Date on Master's Thesis/Doctoral Dissertation


Document Type

Doctoral Dissertation

Degree Name

Ph. D.



Committee Chair

Speck, Barbara Jean

Author's Keywords

Physical activity; Determinants; Children; Childhood obesity


Physical fitness for youth; Physical fitness for children; Exercise for youth; Obesity in children--Prevention

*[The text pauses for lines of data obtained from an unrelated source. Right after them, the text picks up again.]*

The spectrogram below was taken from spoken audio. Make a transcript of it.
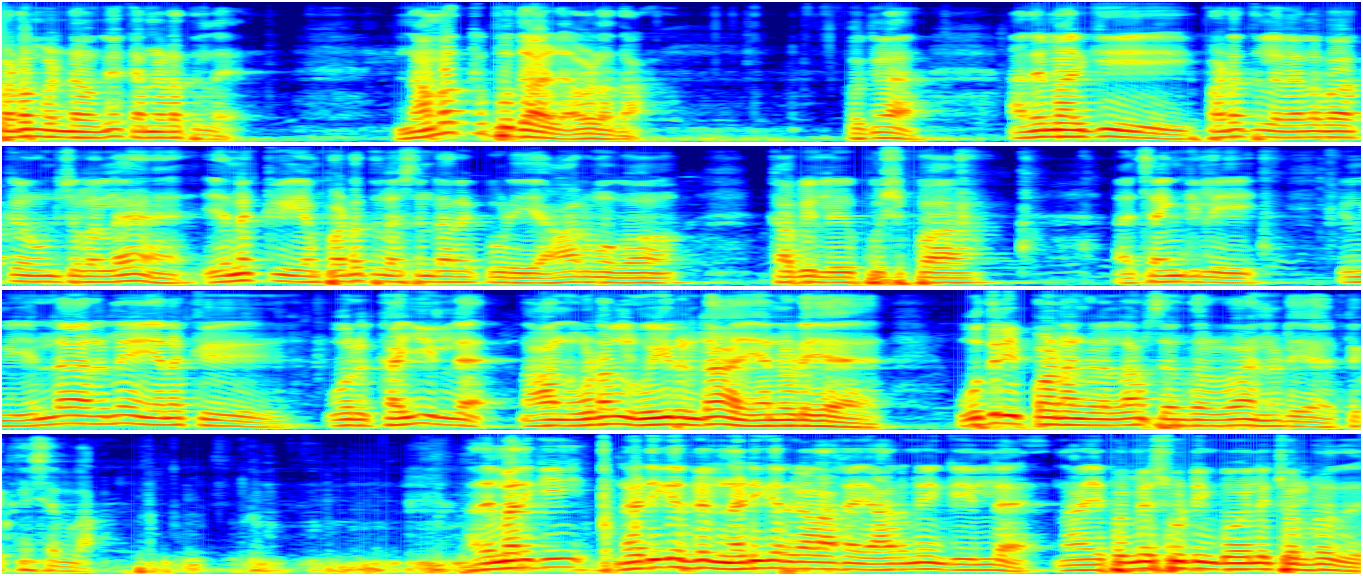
படம் பண்ணவங்க கன்னடத்தில். நமக்கு புது ஆள் அவ்வளோதான் ஓகேங்களா? அதே மாதிரிக்கு படத்தில் வேலை பார்க்கணும்னு சொல்லலை எனக்கு என் படத்தில் அசிஸ்டண்டாக இருக்கக்கூடிய ஆறுமுகம் கபில் புஷ்பா சங்கிலி இவங்க எல்லாருமே எனக்கு ஒரு கை இல்லை. நான் உடல் உயிருண்டா என்னுடைய உதிரிப்பானங்கள் எல்லாம் சேர்ந்தவர் தான் என்னுடைய டெக்னீஷியன்லாம் அதே மாதிரிக்கு நடிகர்கள் நடிகர்களாக யாருமே இங்கே இல்லை. நான் எப்போவுமே ஷூட்டிங் போகல சொல்கிறது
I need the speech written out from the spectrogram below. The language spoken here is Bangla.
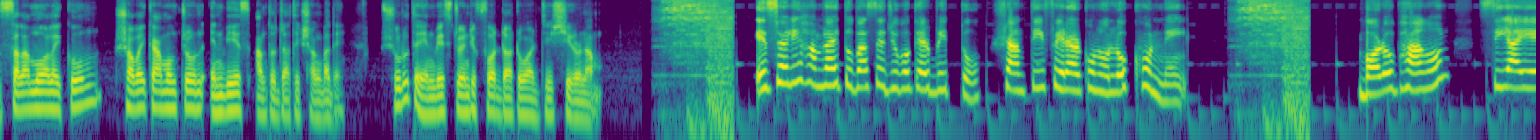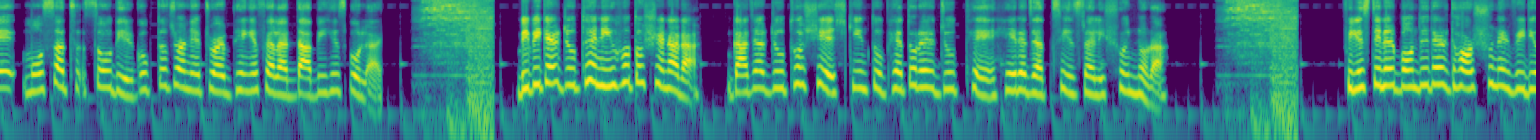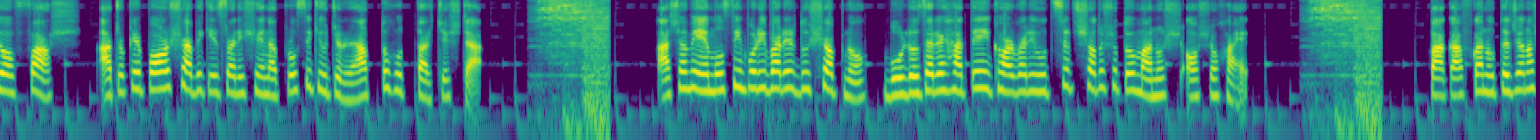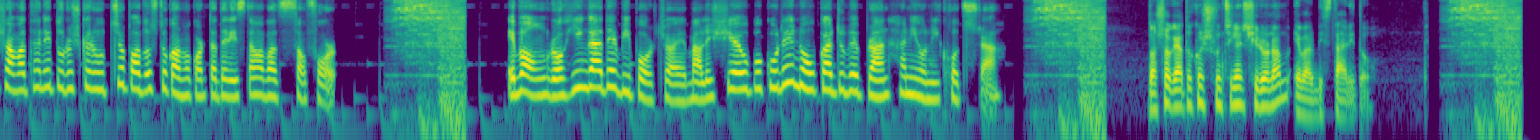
আসসালামু আলাইকুম। সবাইকে আমন্ত্রণ এনবিএস আন্তর্জাতিক সংবাদে। শুরুতে এনবিএস টোয়েন্টি ফোর ডট ওয়ার্জি শিরোনাম। ইসরায়েলি হামলায় তুবাসে যুবকের মৃত্যু। শান্তি ফেরার কোনো লক্ষণ নেই। বড় ভাঙন। সিআইএ মোসাদ সৌদির গুপ্তচর নেটওয়ার্ক ভেঙে ফেলার দাবি হিজবুলার বিবিকের যুদ্ধে নিহত সেনারা। গাজার যুদ্ধ শেষ, কিন্তু ভেতরের যুদ্ধে হেরে যাচ্ছে ইসরায়েলি সৈন্যরা। ফিলিস্তিনের বন্দীদের ধর্ষণের ভিডিও ফাঁস। আটকের পর সাবেক ইসরায়েলি সেনা প্রসিকিউটরের আত্মহত্যার চেষ্টা। আসামে মুসলিম পরিবারের দুঃস্বপ্ন, বুলডোজারের হাতে ঘরবাড়ি উচ্ছেদ শত শত মানুষ অসহায়। পাক আফগান উত্তেজনা সমাধানে তুরস্কের উচ্চ পদস্থ কর্মকর্তাদের ইসলামাবাদ সফর। এবং রোহিঙ্গাদের বিপর্যয়, মালয়েশিয়া উপকূলে নৌকা ডুবে প্রাণহানি ও নিখোঁজরা। দর্শক, এতক্ষণ শুনছিলেন শিরোনাম, এবার বিস্তারিত।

Introduction: Childhood obesity has become a national public health crisis in America. Physical activity has been shown to be one key for controlling childhood obesity, but little is known about the mediators and moderators in physical activity promotion models. In particular, the immediate time afterschool provides an important opportunity for children to be active, only 20% of their afterschool time is used for physical activity. Purpose: The purposes of this study were to explore the psychosocial and environmental determinants of physical activity, and to examine the influence of wearing pedometers on the hypothesized determinants (physical activity self-efficacy, physical activity enjoyment, perceived parental influence, and perceived environment) of physical activity, among elementary school children attending afterschool programs, Methods: A cross-sectional correlational design was used to explore the determinants of physical activity in 133 children enrolled in afterschool programs. In addition, a pretest-posttest study was conducted to examine the influence of wearing pedometers on the hypothesized determinants of physical activity among a subsample of 50 randomly selected children. Children's physical activity levels were assessed by a seven-day recall scale, and seven consecutive days’ pedometer steps. Results: Approximately 49% of the children were overweight or obese, but only 13% of the children met national physical activity recommendations. Overweight or obese children took fewer pedometer steps than non-overweight children, and pedometer steps were negatively related to children's BMI. Wearing pedometers did not have a significant influence on the hypothesized determinants of physical activity. No evidence of the reactivity of wearing pedometers was found. Perceived parental influence partially mediated the relationships of physical activity self-efficacy and physical activity enjoyment with physical activity. For self-reported physical activity levels, physical activity enjoyment had the strongest effect on physical activity followed by physical activity self-efficacy. Perceived parental influence had the strongest effect on physical activity measured by pedometers. Conclusions: Pedometers are a reliable measurement instrument to assess elementary school children's physical activity. Perceived parental influence has the primary effect on children's self-reported physical activity levels and number of pedometer steps. Future physical activity interventions should target parental influence to improve children's physical activity levels and control childhood obesity.